Questions remain regarding the ability of charcoal to sequester carbon too. A study published May 2 in Science reported that charcoal, because it increases microbial activity, can speed up the decomposition of organic matter in certain kinds of soil, thereby releasing more carbon into the atmosphere. The researchers looked at leaf litter in a boreal forest, but David Wardle, a soil ecologist at the Swedish University of Agricultural Sciences in Umeå and the paper’s first author, expects the same processes would apply on agricultural lands. “I don’t think the extra decomposition would totally negate the sequestration effect of charcoal,” he says, but it would certainly partially offset the benefits. Yet Harold Collins, a microbiologist at the U.S. Department of Agriculture’s Agricultural Research Service in Prosser, Wash., hasn’t seen any evidence of increased decomposition in his experiments.
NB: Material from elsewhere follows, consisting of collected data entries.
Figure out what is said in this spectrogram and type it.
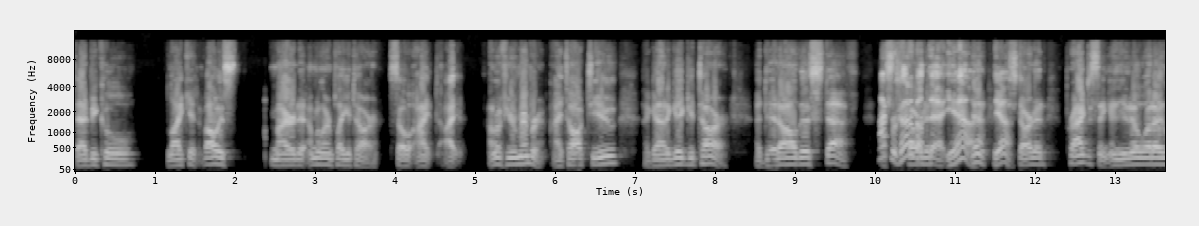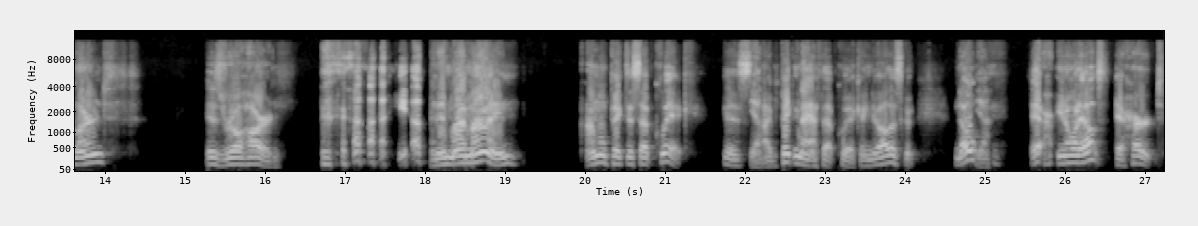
That'd be cool. Like it. I've always admired it. I'm going to learn to play guitar. So I, I, I don't know if you remember. I talked to you. I got a good guitar. I did all this stuff. I I forgot about that. Yeah. Yeah. Yeah. I started practicing, and you know what I learned? It was real hard. yep. And in my mind, I'm gonna pick this up quick because Yeah. I can pick math up quick. I can do all this quick. Nope. Yeah. It, you know what else? It hurt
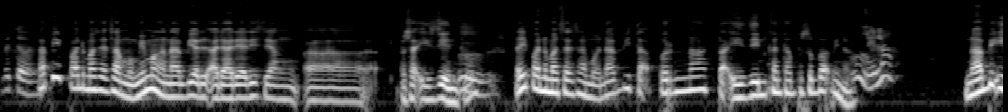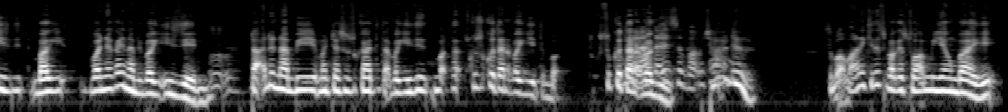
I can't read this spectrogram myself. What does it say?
Betul. Tapi pada masa yang sama memang Nabi ada ada hadis yang uh, pasal izin tu. Tapi pada masa yang sama Nabi tak pernah tak izinkan tanpa sebab Mina. Hmm, yalah. Nabi izin, bagi kebanyakan Nabi bagi izin. Mm. Tak ada Nabi macam sesuka hati tak bagi izin, tak suka-suka tak nak bagi sebab suka tak Yalah, nak bagi. tak ada sebab. Macam tak mana? ada. Sebab maknanya kita sebagai suami yang baik,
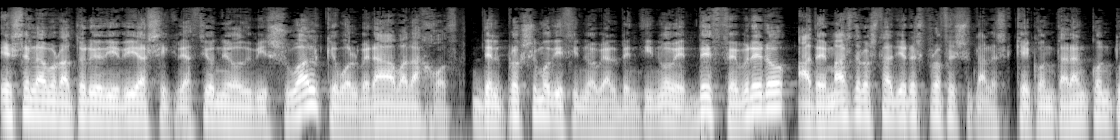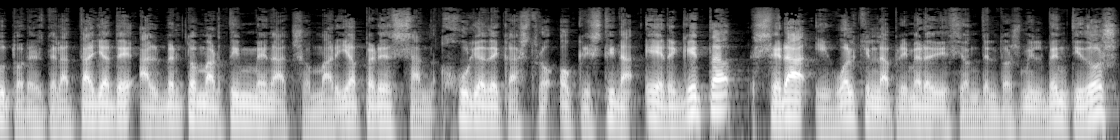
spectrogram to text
Es el laboratorio de ideas y creación audiovisual que volverá a Badajoz del próximo 19 al 29 de febrero, además de los talleres profesionales que contarán con tutores de la talla de Alberto Martín Menacho, María Pérez San, Julia de Castro o Cristina Ergueta, será, igual que en la primera edición del 2022,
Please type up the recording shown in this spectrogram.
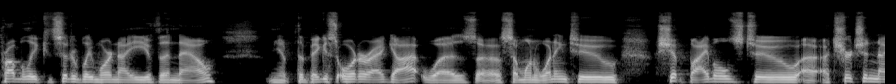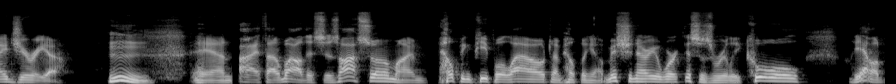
probably considerably more naive than now. You know, the biggest order I got was uh, someone wanting to ship Bibles to a, a church in Nigeria. Hmm. And I thought, wow, this is awesome. I'm helping people out. I'm helping out missionary work. This is really cool yeah, I'll,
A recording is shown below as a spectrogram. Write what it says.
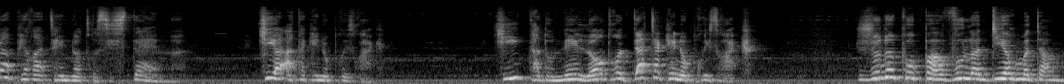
a piraté notre système? Qui a attaqué nos prisracs Qui t'a donné l'ordre d'attaquer nos prisracs Je ne peux pas vous le dire, madame.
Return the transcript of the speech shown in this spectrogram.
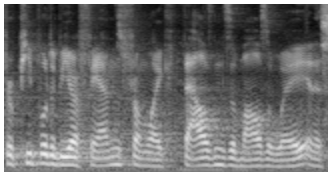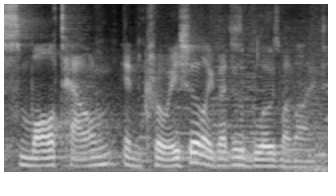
for people to be our fans from like thousands of miles away in a small town in croatia like that just blows my mind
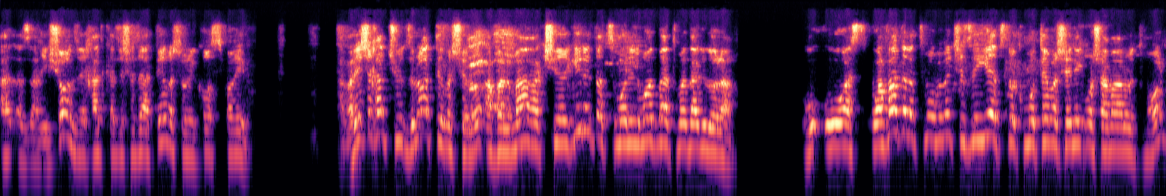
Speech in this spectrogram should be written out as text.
אז הראשון זה אחד כזה שזה הטבע שלו לקרוא ספרים. אבל יש אחד שזה לא הטבע שלו, אבל מה, רק שהרגיל את עצמו ללמוד בהתמדה גדולה. הוא, הוא, הוא עבד על עצמו באמת שזה יהיה אצלו כמו טבע שני, כמו שאמרנו אתמול,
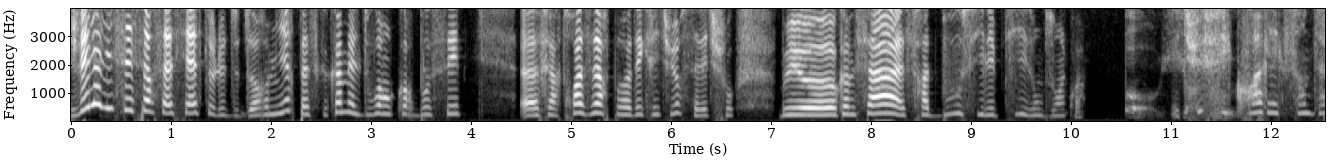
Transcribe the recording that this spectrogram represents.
Je vais la laisser faire sa sieste au lieu de dormir parce que comme elle doit encore bosser, euh, faire 3 heures pour d'écriture, ça va être chaud. Mais euh, comme ça, elle sera debout si les petits ils ont besoin quoi. Oh, Et tu fais quoi Alexander?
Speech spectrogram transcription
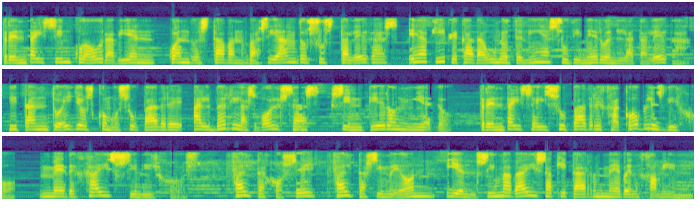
35 Ahora bien, cuando estaban vaciando sus talegas, he aquí que cada uno tenía su dinero en la talega, y tanto ellos como su padre, al ver las bolsas, sintieron miedo. 36 Su padre Jacob les dijo, me dejáis sin hijos. Falta José, falta Simeón, y encima vais a quitarme Benjamín.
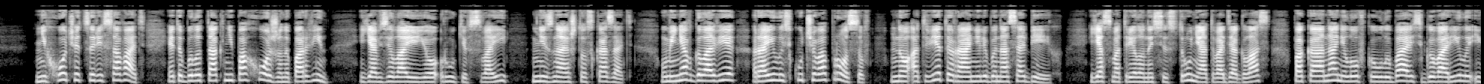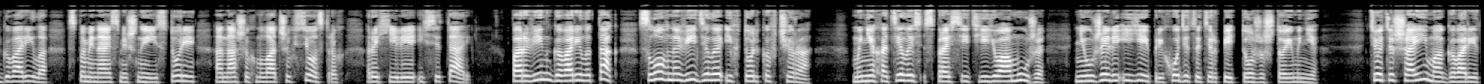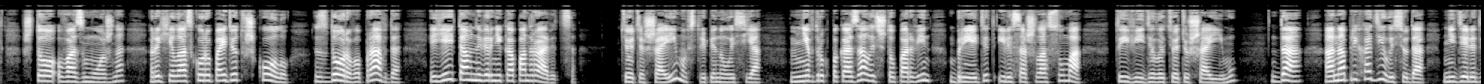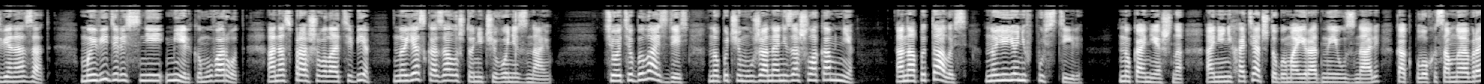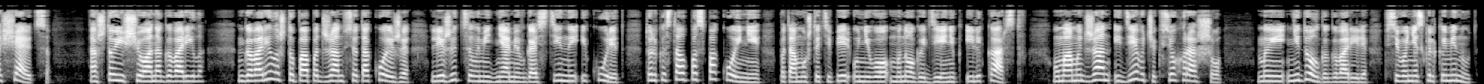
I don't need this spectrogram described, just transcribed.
Не хочется рисовать, это было так не похоже на Парвин. Я взяла ее руки в свои, не зная, что сказать. У меня в голове роилась куча вопросов, но ответы ранили бы нас обеих. Я смотрела на сестру, не отводя глаз, пока она, неловко улыбаясь, говорила и говорила, вспоминая смешные истории о наших младших сестрах, Рахиле и Ситаре. Парвин говорила так, словно видела их только вчера. Мне хотелось спросить ее о муже, неужели и ей приходится терпеть то же, что и мне — Тетя Шаима говорит, что, возможно, Рахила скоро пойдет в школу, Здорово, правда? Ей там наверняка понравится. Тетя Шаима, встрепенулась я, мне вдруг показалось, что Парвин бредит или сошла с ума. Ты видела тетю Шаиму? Да, она приходила сюда недели две назад. Мы виделись с ней мельком у ворот. Она спрашивала о тебе, но я сказала, что ничего не знаю. Тетя была здесь, но почему же она не зашла ко мне? Она пыталась, но ее не впустили. Ну, конечно, они не хотят, чтобы мои родные узнали, как плохо со мной обращаются. А что еще она говорила? Говорила, что папа Джан все такой же, лежит целыми днями в гостиной и курит, только стал поспокойнее, потому что теперь у него много денег и лекарств. У мамы Джан и девочек все хорошо. Мы недолго говорили, всего несколько минут.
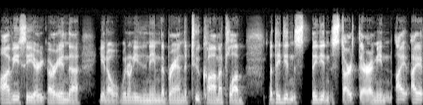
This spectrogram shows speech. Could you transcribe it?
obviously are, are in the you know we don't need to name the brand the two comma club but they didn't they didn't start there. I mean i i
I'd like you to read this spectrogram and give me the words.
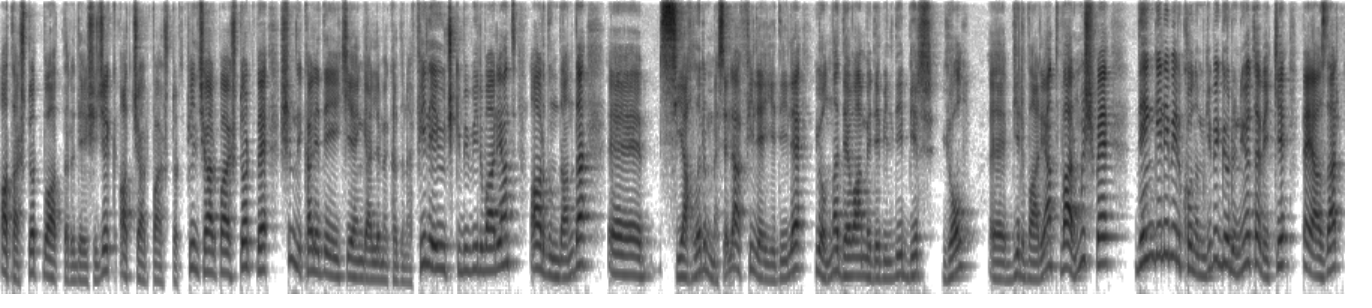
at H4 bu atları değişecek. At çarpı H4, fil çarpı H4 ve şimdi kale D2'yi engellemek adına fil E3 gibi bir varyant. Ardından da e, siyahların mesela fil E7 ile yoluna devam edebildiği bir yol, e, bir varyant varmış ve dengeli bir konum gibi görünüyor. Tabii ki beyazlar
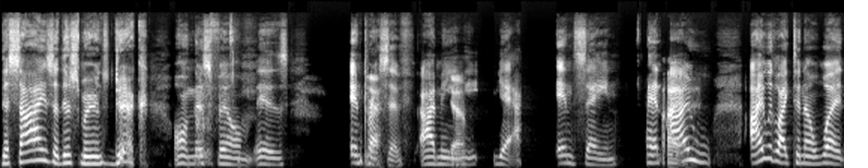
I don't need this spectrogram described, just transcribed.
the size of this man's dick on this film is impressive. Yeah. I mean, yeah. yeah, insane. And I, I I would like to know what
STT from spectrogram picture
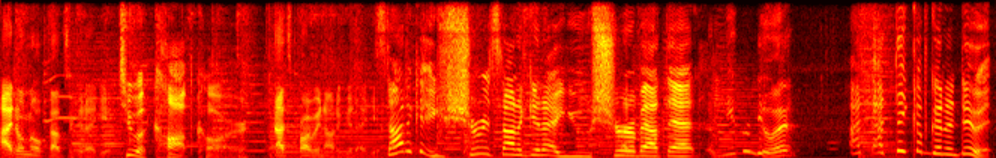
I don't know if that's a good idea. to a cop car. That's probably not a good idea. It's not a good. Are you sure it's not a good? Are you sure about that? You can do it. I, I think I'm gonna do it.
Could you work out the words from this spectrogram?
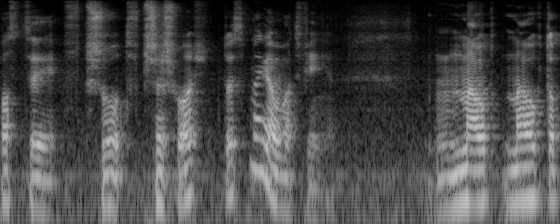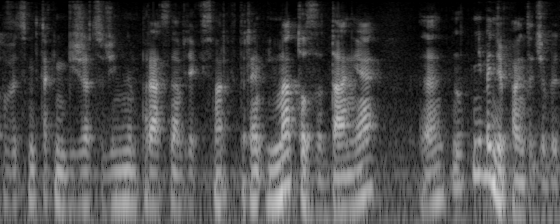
posty w przód, w przyszłość, to jest mega ułatwienie. Mało, mało kto powiedzmy w takim wirze codziennym pracy, nawet jak jest marketerem i ma to zadanie, e, no, nie będzie pamiętać, żeby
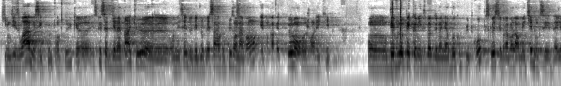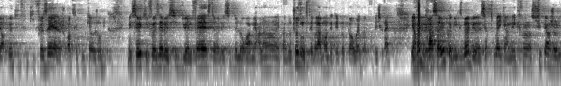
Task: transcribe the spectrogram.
qui me disent ouais mais c'est cool ton truc, euh, est-ce que ça te dirait pas que euh, on essaye de développer ça un peu plus en avant? Et donc en fait, eux ont rejoint l'équipe ont développé Comicsblog de manière beaucoup plus pro, parce que c'est vraiment leur métier. Donc c'est d'ailleurs eux qui, faisaient, je crois que c'est plus le cas aujourd'hui, mais c'est eux qui faisaient le site du Hellfest, les sites de Leroy Merlin et plein d'autres choses. Donc c'était vraiment des développeurs web professionnels. Et en fait, grâce à eux, Comicsblog euh, s'est retrouvé avec un écran super joli.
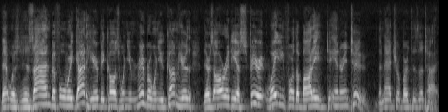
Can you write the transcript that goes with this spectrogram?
that was designed before we got here because when you remember when you come here there's already a spirit waiting for the body to enter into. The natural birth is a type.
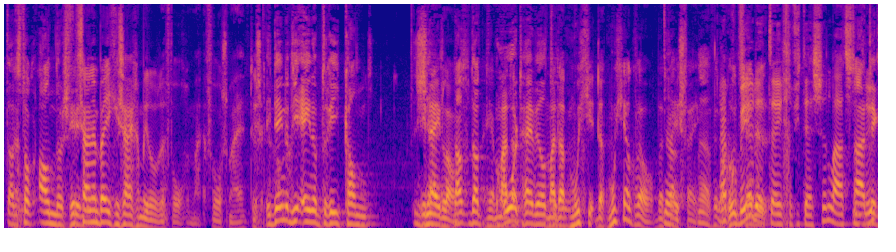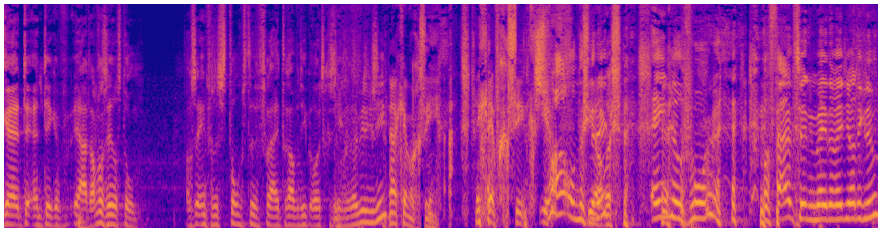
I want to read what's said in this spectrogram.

He and his colleagues have been tracking microbial activity in silt loam and sandy soils by measuring the amount of carbon dioxide produced in the lab. If adding charcoal to soil speeds up decomposition of organic matter, Collins would expect to see a rise in carbon dioxide after they added the charcoal. Yet, after 150 days of monitoring, he and his colleagues have yet to see any change. “There doesn’t appear to be any stimulation at this point,” he says. Killorn wonders what impact removing crop residues from the fields and replacing them with charcoal would have on the soil and on erosion. Leaving crop residue in the field has been standard practice for years. The decaying plant matter contributes valuable nutrients and holds the soil in place. “You don’t want to deplete the fields of the crop residue,” Lehmann agrees. “But I think one can make the point that by making biochar out of the crop residue, you’re actually making a better crop residue.” Of course, those researching the benefits of charcoal are not the only ones interested in getting their hands on organic wastes. Crop residues and other leftovers can also go to fuel the production of cellulosic ethanol. However, Brown says, “we can take a much wider diversity of materials.” No biomass is so moldy or dirty it can’t be converted to charcoal. Even the residues left over after biomass becomes ethanol can be charred. “This is a very rapidly developing market,” Lehmann says. “What is a waste today might be a resource tomorrow.”